The current plan is for two sailings a day in each direction. The ship can carry up to 220 passengers on the 30-minute trip. Both cities plan to offer combination tickets for the cruise and attractions.

Wake up and smell the … white?

There’s white light and there’s white noise. But white smells?
Weizmann Institute researchers have discovered that there really is such a thing as a white smell—that is, a combination of scents that is “neutral.” That is, it is neither pleasant nor unpleasant and is indistinguishable from another, totally different, combination of scents.

Researchers in the institute’s neurobiology department experimented with 86 scents to create a map of our range of perception and then blended the scents in various combinations. For the combinations to be indistinguishable, the components of each had to span the range of human perception and be of exactly the same intensity.

The researchers presented two scent combinations at a time to subjects and asked them to rate the similarity between them. When more scents were included in the blends, subjects tended to rate different blends as identical, even when the blends had no components in common.

The findings contravene the accepted wisdom about smell, and especially the view that our sense of smell is like a machine that detects odor molecules. The findings suggest that we perceive odors as a whole, rather than as the individual scents they comprise.

Text copyright 2012 by Esther Hecht. No part of the text may be used without written permission of the author.

Bringing Venice to Jerusalem

November 27, 2012

“My dear Ninette, I know you have a garden and I would love to delve in it,” the gondolier sang to his beloved. Making delicate circles with his fingers in imitation of historical Venetian singers, countertenor Doron Schleifer poured forth his desire to the accompaniment of a harpsichord and a Venetian mandolin (like a soprano lute, but played with a pick).

The song opened a program of secular Venetian music from the seventeenth and eighteenth centuries, performed in costume yesterday afternoon at the Henry Crown Symphony Hall (part of the Jerusalem Theater complex). The concert was part of the Etnachta chamber music series that features outstanding musicians, most of them young Israelis.

Cara La mia Ninetta” opened the first act of this staged concert, in which the music and lyrics expressed the excitement and comic side of falling in love, as Etnachta producer and announcer Hayuta Devir explained.

In Act Two, which reflected the conflicts and surprises of love, Schleifer appeared again alongside soprano Ye’ela Avital in the Monteverdi duet “Bel pastor.” The shepherdess coyly pestered the shepherd with her repeated questions: “Do you love me?” “How do you love me?” “But how much?” “How much?” The scene was particularly amusing because the shepherdess, decked out in long blond curls but with a stubbly beard, was none other than Schleifer; Avital played the shepherd.

Avital has a lovely, clear soprano voice, and Schleifer showed that he, like Avital, was fully capable of producing the difficult trills and flourishes of Baroque music.

The group’s musical director, Yizhar Karshon, who played the harpsichord; Amit Tiefenbrunn, who played the viola da gamba; and Avi Avital, who played the mandolin (and who has the distinction of being the first mandolin player every nominated for a classical-music Grammy), were all decked out in knee breeches and white stockings.

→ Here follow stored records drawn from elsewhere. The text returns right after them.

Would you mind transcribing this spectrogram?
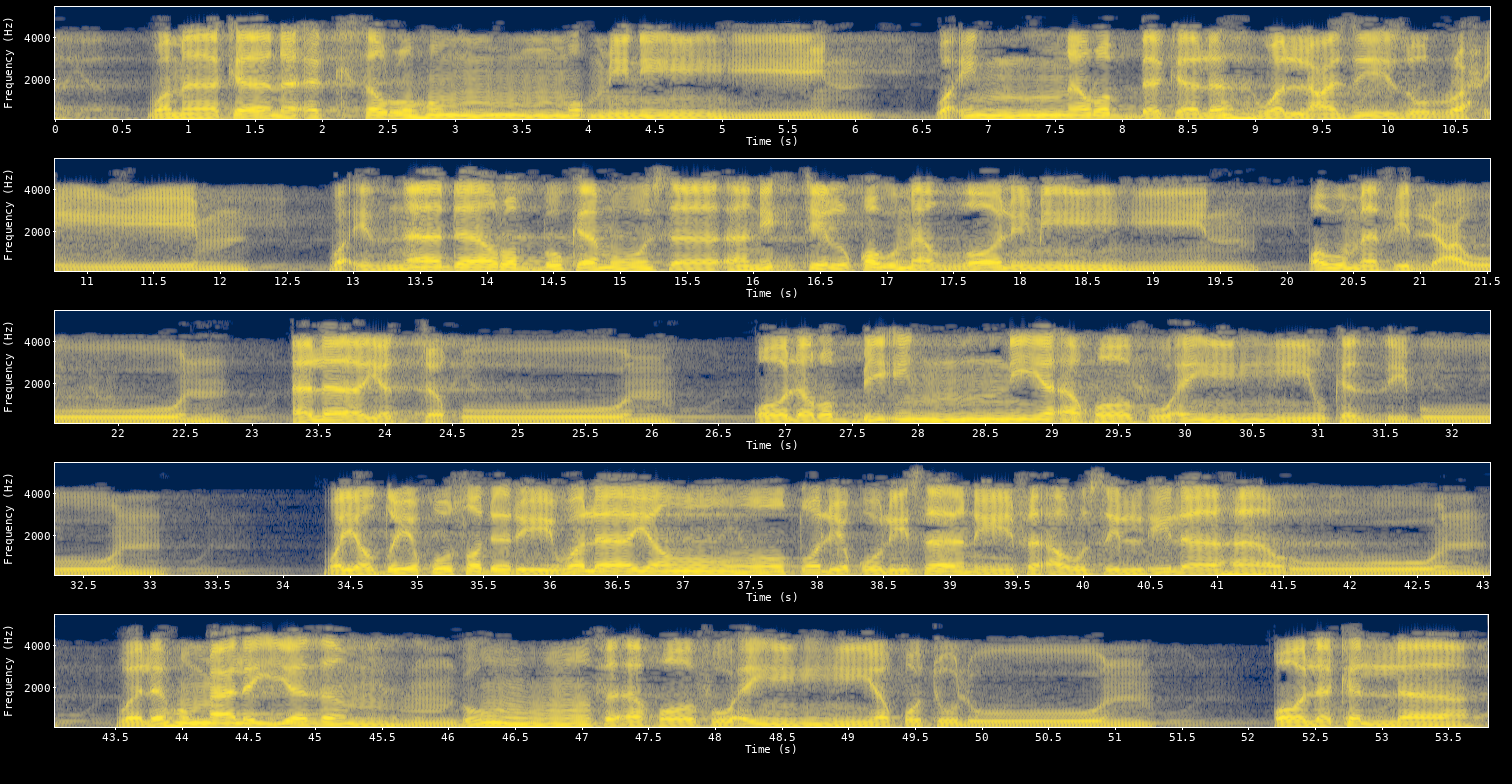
وما كان أكثرهم مؤمنين وإن ربك لهو العزيز الرحيم وإذ نادى ربك موسى أن ائت القوم الظالمين قوم فرعون ألا يتقون قال رب إني أخاف أن يكذبون. ويضيق صدري ولا ينطلق لساني فأرسل إلى هارون. ولهم علي ذنب فأخاف أن يقتلون. قال كلا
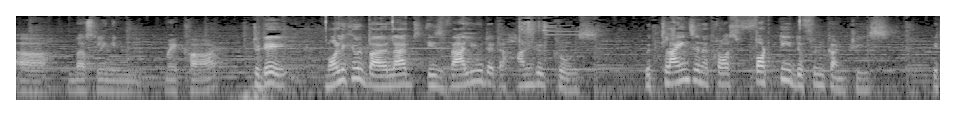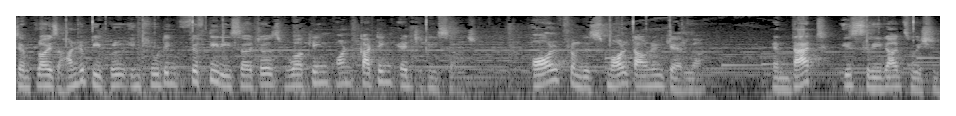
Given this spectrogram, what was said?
uh, bustling in my car. Today, Molecule Biolabs is valued at 100 crores with clients in across 40 different countries. It employs 100 people, including 50 researchers working on cutting edge research, all from this small town in Kerala. And that is Sreeraj's vision.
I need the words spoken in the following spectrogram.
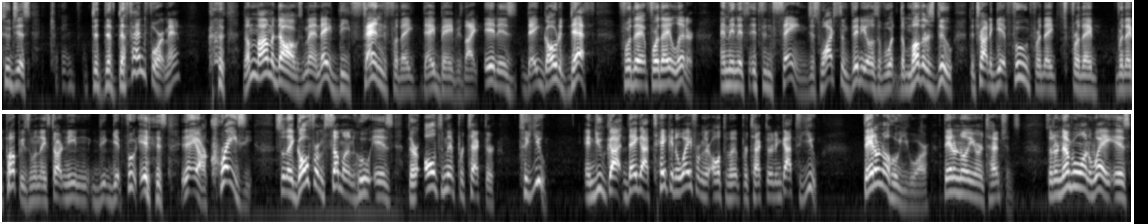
to just defend for it, man. the mama dogs, man, they defend for they they babies. Like it is, they go to death for their for their litter. I mean, it's it's insane. Just watch some videos of what the mothers do to try to get food for they for they for their puppies when they start needing to get food. It is they are crazy. So they go from someone who is their ultimate protector to you, and you got they got taken away from their ultimate protector and got to you. They don't know who you are. They don't know your intentions. So the number one way is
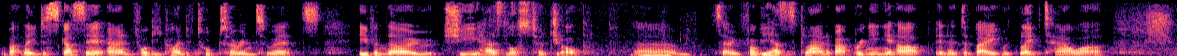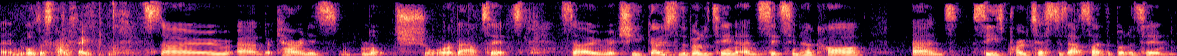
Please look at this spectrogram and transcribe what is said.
but they discuss it, and Foggy kind of talks her into it, even though she has lost her job. Um, so Foggy has this plan about bringing it up in a debate with Blake Tower and all this kind of thing. So, um, but Karen is not sure about it. So she goes to the bulletin and sits in her car and sees protesters outside the bulletin,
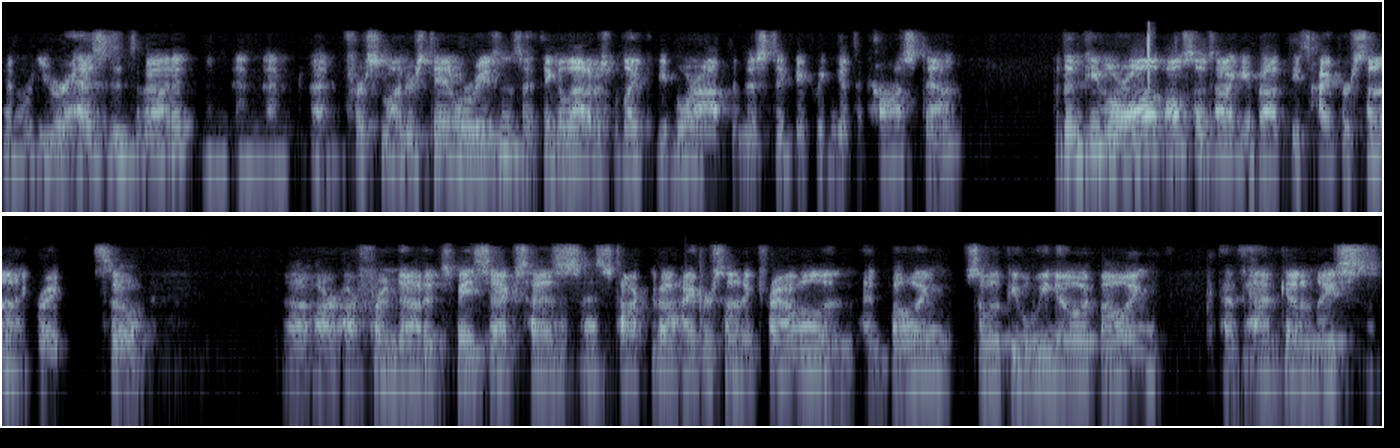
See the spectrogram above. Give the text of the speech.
and you were hesitant about it and, and, and for some understandable reasons. I think a lot of us would like to be more optimistic if we can get the cost down. But then people are all also talking about these hypersonic, right? So uh, our, our friend out at SpaceX has has talked about hypersonic travel and, and Boeing, some of the people we know at Boeing have, have got a nice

They put me in mind of the married men of Toldos Aharon, a strict hassidic sect headquartered in Jerusalem, who wear striped gray coats, black knee breeches, and white stockings, though I doubt these Hassidim would ever be caught warbling about the pangs of earthly love.

The Etnachta series is immensely popular—yesterday’s concert filled the 750-seat hall—but it is an endangered species that producer Devir has fought vigorously to keep alive. The programs, Mondays at 5, often include works by Israeli composers, sometimes even premieres. This free series is one of Jerusalem’s best bargains.

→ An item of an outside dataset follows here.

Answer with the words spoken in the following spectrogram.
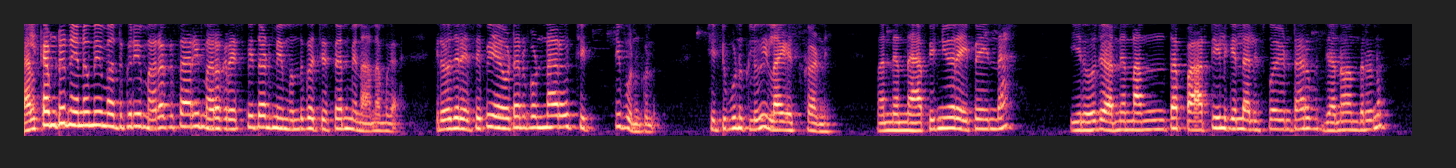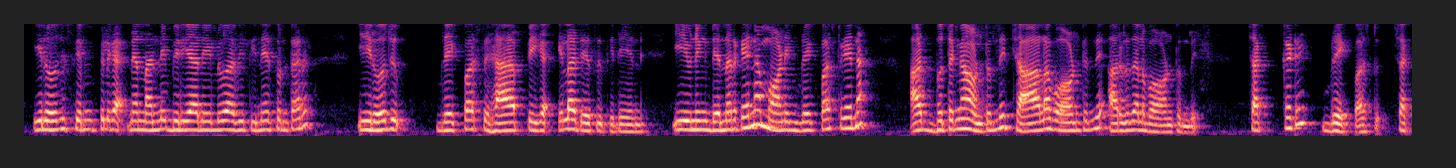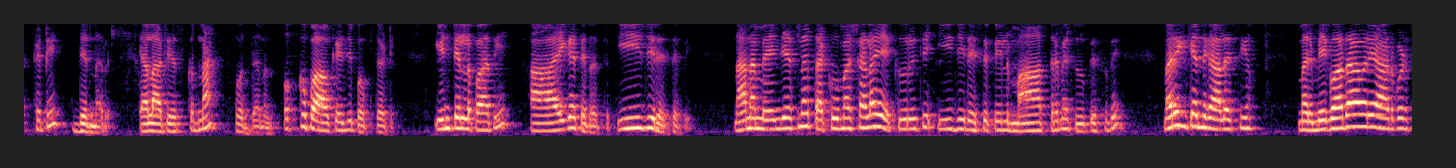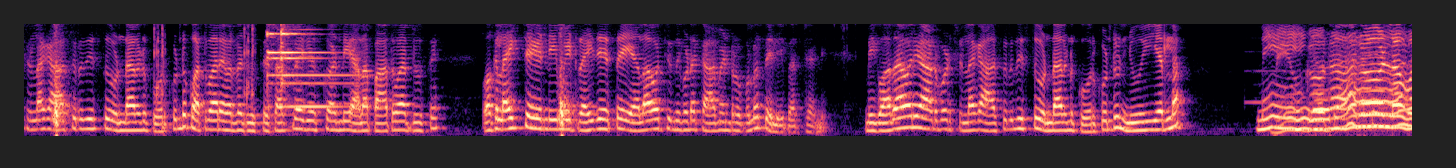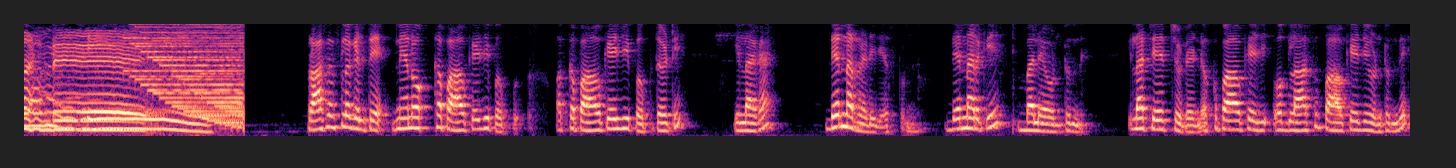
Welcome to నేను మీ మధుకురి. మరొకసారి మరొక రెసిపీతో మీ ముందుకు వచ్చేసాను మీ నాన్నమ్మగా ఈరోజు రెసిపీ ఏమిటనుకుంటున్నారు? చిట్టి పునుకులు. చిట్టి పునుకులు ఇలా వేసుకోండి. మరి నిన్న హ్యాపీ న్యూ ఇయర్ అయిపోయిందా? ఈరోజు నిన్న అంతా పార్టీలకు వెళ్ళి అలిసిపోయి ఉంటారు జనం అందరూ ఈరోజు సింపుల్గా నిన్న అన్ని బిర్యానీలు అవి తినేసి ఉంటారు. ఈరోజు బ్రేక్ఫాస్ట్ హ్యాపీగా ఇలా చేసి తినేయండి. ఈవినింగ్ డిన్నర్కైనా మార్నింగ్ బ్రేక్ఫాస్ట్కైనా అద్భుతంగా ఉంటుంది చాలా బాగుంటుంది అరుగుదల బాగుంటుంది. చక్కటి బ్రేక్ఫాస్ట్ చక్కటి డిన్నర్ ఎలా చేసుకున్నా వద్దనదు. ఒక్క పావు కేజీ పప్పుతోటి ఇంటిల్లపాతి హాయిగా తినచ్చు. ఈజీ రెసిపీ నాన్నమ్మ ఏం చేసినా తక్కువ మసాలా ఎక్కువ రుచి ఈజీ రెసిపీలు మాత్రమే చూపిస్తుంది. మరి ఇంకెందుకు ఆలస్యం? మరి మీ గోదావరి ఆడపడుచులాగా ఆశీర్వదిస్తూ ఉండాలని కోరుకుంటూ కొత్తవారు ఎవరైనా చూస్తే సబ్స్క్రైబ్ చేసుకోండి. అలా పాతవారు చూస్తే ఒక లైక్ చేయండి మీరు ట్రై చేస్తే ఎలా వచ్చింది కూడా కామెంట్ రూపంలో తెలియపరచండి. మీ గోదావరి ఆడపడుచులాగా ఆశీర్వదిస్తూ ఉండాలని కోరుకుంటూ న్యూ ఇయర్లో మే. ప్రాసెస్లోకి వెళ్తే నేను ఒక్క పావు కేజీ పప్పు ఒక్క పావు కేజీ పప్పుతోటి ఇలాగా డిన్నర్ రెడీ చేసుకున్నాను డిన్నర్కి భలే ఉంటుంది. ఇలా చేసి చూడండి ఒక పావు కేజీ ఒక గ్లాసు పావు కేజీ ఉంటుంది.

Text copyright 2012 by Esther Hecht. No part of the text may be used without written permission of the author.